Records from a data source
BEGIN
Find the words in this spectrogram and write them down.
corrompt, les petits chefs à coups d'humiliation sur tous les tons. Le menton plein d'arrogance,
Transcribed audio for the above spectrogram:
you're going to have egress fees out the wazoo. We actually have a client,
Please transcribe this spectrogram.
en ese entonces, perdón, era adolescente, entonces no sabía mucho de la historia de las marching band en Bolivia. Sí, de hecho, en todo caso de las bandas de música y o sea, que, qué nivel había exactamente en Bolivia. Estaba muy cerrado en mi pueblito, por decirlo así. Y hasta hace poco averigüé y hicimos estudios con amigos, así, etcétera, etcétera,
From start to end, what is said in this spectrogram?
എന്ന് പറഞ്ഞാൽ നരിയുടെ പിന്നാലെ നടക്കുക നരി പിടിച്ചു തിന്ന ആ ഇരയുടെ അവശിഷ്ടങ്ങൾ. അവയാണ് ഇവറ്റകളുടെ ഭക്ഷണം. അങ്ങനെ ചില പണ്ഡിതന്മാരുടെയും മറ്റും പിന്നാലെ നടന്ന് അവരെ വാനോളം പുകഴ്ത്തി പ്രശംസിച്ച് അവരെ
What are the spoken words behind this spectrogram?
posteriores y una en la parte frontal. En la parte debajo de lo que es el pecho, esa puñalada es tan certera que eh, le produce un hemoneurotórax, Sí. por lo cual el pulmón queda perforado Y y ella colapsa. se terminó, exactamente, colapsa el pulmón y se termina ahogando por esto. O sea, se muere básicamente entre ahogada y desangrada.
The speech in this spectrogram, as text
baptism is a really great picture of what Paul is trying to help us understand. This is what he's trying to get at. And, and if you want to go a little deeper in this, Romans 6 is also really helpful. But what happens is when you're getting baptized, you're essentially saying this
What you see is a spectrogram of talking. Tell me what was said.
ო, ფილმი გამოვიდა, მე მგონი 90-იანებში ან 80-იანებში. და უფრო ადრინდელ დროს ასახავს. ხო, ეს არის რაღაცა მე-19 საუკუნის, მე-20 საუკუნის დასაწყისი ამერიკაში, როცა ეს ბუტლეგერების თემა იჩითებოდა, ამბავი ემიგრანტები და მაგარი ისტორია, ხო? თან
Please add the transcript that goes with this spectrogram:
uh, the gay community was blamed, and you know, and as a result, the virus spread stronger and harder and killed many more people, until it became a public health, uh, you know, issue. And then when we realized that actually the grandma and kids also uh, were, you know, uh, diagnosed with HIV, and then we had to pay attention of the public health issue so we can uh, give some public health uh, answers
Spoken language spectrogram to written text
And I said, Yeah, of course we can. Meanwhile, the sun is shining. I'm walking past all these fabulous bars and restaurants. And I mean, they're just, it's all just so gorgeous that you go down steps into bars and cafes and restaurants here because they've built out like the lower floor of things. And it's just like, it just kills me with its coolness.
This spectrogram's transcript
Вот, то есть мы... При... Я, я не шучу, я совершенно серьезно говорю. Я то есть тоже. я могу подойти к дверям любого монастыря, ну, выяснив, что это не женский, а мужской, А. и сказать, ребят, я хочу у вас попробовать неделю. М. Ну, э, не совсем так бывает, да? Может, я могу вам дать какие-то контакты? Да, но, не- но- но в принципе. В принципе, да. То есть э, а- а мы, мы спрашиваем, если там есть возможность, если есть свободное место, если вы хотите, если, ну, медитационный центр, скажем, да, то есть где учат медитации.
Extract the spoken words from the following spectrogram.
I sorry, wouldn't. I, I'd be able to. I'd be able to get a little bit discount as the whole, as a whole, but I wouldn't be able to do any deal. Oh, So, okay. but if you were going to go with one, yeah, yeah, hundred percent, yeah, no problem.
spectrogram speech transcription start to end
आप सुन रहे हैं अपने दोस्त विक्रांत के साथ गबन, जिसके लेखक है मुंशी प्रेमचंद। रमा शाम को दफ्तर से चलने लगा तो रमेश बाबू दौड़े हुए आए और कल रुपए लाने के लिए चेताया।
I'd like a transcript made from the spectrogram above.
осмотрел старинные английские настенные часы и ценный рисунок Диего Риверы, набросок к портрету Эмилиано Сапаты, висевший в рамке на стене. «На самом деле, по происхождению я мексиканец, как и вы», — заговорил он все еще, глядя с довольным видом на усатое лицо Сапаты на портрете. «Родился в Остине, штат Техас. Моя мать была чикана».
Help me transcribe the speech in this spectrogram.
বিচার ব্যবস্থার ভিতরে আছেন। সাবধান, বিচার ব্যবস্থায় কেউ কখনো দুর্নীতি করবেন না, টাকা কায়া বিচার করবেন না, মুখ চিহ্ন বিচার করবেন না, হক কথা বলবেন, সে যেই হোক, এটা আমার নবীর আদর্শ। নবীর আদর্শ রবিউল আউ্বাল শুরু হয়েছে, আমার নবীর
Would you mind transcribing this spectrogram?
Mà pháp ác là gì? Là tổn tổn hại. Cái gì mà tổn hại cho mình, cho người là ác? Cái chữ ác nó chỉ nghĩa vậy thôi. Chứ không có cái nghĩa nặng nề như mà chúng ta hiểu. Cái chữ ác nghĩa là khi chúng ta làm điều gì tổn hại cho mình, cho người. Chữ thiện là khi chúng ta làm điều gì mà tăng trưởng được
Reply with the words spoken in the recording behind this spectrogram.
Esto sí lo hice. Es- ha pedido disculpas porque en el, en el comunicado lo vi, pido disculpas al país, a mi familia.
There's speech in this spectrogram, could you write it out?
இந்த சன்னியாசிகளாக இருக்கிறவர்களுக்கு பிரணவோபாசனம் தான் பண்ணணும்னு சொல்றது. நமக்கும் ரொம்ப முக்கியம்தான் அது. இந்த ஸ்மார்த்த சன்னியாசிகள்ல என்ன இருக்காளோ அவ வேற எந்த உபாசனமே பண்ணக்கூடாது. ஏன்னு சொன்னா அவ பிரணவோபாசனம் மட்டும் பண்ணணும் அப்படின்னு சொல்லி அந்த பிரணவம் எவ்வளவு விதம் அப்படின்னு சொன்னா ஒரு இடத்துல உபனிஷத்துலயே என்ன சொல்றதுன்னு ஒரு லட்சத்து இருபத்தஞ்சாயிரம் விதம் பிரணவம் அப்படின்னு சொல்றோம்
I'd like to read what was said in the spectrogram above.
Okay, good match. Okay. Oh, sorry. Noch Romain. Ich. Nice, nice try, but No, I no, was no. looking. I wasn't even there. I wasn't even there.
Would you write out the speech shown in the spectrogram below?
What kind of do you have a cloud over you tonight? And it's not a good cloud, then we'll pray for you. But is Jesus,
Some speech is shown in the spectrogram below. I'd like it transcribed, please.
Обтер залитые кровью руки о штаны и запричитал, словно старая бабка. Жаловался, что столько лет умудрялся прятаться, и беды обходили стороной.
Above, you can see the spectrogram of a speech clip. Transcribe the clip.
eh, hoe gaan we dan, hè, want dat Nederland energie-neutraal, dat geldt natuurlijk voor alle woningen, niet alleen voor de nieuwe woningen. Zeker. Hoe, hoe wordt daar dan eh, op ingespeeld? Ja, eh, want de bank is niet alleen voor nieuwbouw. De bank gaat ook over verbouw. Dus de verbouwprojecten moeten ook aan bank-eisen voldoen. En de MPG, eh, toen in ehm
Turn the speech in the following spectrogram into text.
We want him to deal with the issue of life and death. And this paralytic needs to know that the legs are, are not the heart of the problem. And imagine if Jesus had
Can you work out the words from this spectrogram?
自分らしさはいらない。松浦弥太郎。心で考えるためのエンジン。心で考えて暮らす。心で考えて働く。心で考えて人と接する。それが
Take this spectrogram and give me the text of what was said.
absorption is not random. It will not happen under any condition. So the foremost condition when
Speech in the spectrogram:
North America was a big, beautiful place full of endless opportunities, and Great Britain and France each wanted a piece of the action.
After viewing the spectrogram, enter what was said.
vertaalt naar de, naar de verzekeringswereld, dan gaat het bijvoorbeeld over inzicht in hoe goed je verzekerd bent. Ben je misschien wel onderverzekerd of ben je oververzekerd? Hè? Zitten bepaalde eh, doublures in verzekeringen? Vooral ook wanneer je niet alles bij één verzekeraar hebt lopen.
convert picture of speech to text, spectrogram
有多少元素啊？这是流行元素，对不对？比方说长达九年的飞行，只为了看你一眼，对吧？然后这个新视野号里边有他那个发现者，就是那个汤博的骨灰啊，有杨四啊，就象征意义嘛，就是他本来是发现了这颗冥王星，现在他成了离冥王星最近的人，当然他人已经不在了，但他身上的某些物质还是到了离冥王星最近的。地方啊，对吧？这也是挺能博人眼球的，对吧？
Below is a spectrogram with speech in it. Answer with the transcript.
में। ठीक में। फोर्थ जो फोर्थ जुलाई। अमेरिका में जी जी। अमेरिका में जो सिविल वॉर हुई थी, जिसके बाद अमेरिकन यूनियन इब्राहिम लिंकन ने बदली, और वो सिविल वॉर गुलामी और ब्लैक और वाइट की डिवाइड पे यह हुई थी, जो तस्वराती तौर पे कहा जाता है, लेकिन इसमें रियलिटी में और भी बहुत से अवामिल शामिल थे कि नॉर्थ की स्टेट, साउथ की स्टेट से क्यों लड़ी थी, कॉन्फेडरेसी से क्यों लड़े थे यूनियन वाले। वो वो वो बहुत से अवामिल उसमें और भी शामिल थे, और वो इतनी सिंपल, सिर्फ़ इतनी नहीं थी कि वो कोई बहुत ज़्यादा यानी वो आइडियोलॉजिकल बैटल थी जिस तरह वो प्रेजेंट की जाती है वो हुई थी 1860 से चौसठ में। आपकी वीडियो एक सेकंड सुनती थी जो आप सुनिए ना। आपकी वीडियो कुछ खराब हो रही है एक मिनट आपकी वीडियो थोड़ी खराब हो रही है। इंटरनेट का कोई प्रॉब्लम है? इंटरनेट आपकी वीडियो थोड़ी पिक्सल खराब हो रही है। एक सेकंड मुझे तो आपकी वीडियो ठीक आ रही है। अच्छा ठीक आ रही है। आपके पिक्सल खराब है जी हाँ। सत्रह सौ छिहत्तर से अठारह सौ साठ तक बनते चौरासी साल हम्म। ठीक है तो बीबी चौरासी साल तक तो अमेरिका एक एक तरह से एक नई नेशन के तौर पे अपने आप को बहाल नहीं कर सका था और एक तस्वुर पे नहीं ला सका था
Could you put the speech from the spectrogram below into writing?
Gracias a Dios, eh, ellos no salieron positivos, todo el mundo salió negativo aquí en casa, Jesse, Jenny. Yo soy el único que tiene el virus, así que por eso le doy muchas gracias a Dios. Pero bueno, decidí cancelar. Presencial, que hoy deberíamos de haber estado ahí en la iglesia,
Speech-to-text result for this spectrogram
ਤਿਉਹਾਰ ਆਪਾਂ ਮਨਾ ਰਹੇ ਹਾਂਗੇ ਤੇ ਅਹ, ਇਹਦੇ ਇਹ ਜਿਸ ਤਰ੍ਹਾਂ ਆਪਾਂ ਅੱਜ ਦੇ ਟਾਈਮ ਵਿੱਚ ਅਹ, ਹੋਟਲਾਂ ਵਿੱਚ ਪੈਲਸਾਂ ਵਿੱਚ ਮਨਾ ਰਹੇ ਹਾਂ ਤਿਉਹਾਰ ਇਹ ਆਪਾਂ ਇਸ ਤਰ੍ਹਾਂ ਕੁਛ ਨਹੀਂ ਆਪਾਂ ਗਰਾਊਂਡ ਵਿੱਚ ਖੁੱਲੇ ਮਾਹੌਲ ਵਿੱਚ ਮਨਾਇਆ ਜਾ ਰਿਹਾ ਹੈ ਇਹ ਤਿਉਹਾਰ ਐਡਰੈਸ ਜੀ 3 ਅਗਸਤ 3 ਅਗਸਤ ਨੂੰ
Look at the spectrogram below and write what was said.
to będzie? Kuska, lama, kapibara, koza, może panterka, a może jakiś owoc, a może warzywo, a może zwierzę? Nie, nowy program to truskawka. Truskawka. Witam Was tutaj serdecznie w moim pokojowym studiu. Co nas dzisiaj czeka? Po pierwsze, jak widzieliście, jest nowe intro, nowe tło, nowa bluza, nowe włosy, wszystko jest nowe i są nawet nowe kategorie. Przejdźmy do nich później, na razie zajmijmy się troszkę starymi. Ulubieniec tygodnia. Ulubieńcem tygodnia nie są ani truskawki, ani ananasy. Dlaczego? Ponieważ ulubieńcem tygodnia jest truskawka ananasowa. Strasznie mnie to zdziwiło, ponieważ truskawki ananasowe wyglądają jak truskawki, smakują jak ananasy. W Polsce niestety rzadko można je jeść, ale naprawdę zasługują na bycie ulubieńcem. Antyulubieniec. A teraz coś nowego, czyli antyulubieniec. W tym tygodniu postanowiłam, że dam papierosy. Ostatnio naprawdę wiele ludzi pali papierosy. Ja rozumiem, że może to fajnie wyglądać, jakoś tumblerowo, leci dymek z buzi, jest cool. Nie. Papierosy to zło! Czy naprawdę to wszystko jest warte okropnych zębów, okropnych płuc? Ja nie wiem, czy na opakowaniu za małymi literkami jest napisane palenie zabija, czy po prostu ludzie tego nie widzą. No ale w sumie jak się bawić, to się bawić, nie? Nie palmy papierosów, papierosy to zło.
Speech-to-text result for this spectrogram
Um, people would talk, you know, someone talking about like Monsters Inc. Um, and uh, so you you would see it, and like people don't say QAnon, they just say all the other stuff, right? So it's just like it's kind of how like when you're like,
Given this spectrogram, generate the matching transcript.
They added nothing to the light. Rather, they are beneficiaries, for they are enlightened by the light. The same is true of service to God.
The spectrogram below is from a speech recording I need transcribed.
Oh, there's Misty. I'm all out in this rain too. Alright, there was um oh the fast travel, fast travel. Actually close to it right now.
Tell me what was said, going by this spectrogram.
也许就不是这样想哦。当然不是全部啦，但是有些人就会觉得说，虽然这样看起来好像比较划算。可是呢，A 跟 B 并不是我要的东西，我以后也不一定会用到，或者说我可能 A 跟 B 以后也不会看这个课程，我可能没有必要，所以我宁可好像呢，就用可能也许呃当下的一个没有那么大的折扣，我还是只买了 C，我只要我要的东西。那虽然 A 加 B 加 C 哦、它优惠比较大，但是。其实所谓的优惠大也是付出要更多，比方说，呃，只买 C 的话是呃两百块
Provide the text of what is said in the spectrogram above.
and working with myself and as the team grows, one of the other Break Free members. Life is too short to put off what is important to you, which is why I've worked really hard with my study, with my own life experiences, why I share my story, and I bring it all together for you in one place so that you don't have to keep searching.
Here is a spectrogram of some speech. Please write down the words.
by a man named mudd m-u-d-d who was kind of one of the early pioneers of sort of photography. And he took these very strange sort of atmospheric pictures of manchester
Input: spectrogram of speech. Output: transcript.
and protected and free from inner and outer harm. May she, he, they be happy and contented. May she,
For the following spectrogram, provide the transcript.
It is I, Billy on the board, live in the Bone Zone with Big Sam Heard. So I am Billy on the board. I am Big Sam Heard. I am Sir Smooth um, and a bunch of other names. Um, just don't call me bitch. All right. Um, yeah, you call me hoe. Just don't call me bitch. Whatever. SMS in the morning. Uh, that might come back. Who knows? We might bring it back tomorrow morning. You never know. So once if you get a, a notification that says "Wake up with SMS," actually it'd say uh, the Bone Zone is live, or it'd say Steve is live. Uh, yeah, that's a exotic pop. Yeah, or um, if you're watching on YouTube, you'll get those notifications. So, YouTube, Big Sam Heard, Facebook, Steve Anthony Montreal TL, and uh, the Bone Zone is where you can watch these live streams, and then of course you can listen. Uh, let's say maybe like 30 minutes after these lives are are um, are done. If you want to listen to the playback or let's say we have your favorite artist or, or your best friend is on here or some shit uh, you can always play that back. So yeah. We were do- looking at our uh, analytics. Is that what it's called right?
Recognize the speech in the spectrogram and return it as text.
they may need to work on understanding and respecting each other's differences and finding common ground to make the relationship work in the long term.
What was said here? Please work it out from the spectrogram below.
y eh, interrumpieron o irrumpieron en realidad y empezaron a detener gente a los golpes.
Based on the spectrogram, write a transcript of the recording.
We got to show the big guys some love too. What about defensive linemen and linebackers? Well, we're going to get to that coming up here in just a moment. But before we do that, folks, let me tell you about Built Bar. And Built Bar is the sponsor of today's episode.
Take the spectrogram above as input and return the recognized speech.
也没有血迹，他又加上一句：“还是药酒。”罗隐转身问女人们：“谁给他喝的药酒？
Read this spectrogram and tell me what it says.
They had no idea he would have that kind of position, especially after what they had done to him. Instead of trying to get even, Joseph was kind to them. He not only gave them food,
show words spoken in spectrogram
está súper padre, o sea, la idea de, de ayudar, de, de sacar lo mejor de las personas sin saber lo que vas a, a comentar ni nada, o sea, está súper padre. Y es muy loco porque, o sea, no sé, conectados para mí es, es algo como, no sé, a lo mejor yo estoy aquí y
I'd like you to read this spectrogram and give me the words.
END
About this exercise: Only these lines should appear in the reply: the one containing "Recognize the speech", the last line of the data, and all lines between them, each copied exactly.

The answer:
Recognize the speech in the spectrogram and return it as text.
they may need to work on understanding and respecting each other's differences and finding common ground to make the relationship work in the long term.
What was said here? Please work it out from the spectrogram below.
y eh, interrumpieron o irrumpieron en realidad y empezaron a detener gente a los golpes.
Based on the spectrogram, write a transcript of the recording.
We got to show the big guys some love too. What about defensive linemen and linebackers? Well, we're going to get to that coming up here in just a moment. But before we do that, folks, let me tell you about Built Bar. And Built Bar is the sponsor of today's episode.
Take the spectrogram above as input and return the recognized speech.
也没有血迹，他又加上一句：“还是药酒。”罗隐转身问女人们：“谁给他喝的药酒？
Read this spectrogram and tell me what it says.
They had no idea he would have that kind of position, especially after what they had done to him. Instead of trying to get even, Joseph was kind to them. He not only gave them food,
show words spoken in spectrogram
está súper padre, o sea, la idea de, de ayudar, de, de sacar lo mejor de las personas sin saber lo que vas a, a comentar ni nada, o sea, está súper padre. Y es muy loco porque, o sea, no sé, conectados para mí es, es algo como, no sé, a lo mejor yo estoy aquí y
I'd like you to read this spectrogram and give me the words.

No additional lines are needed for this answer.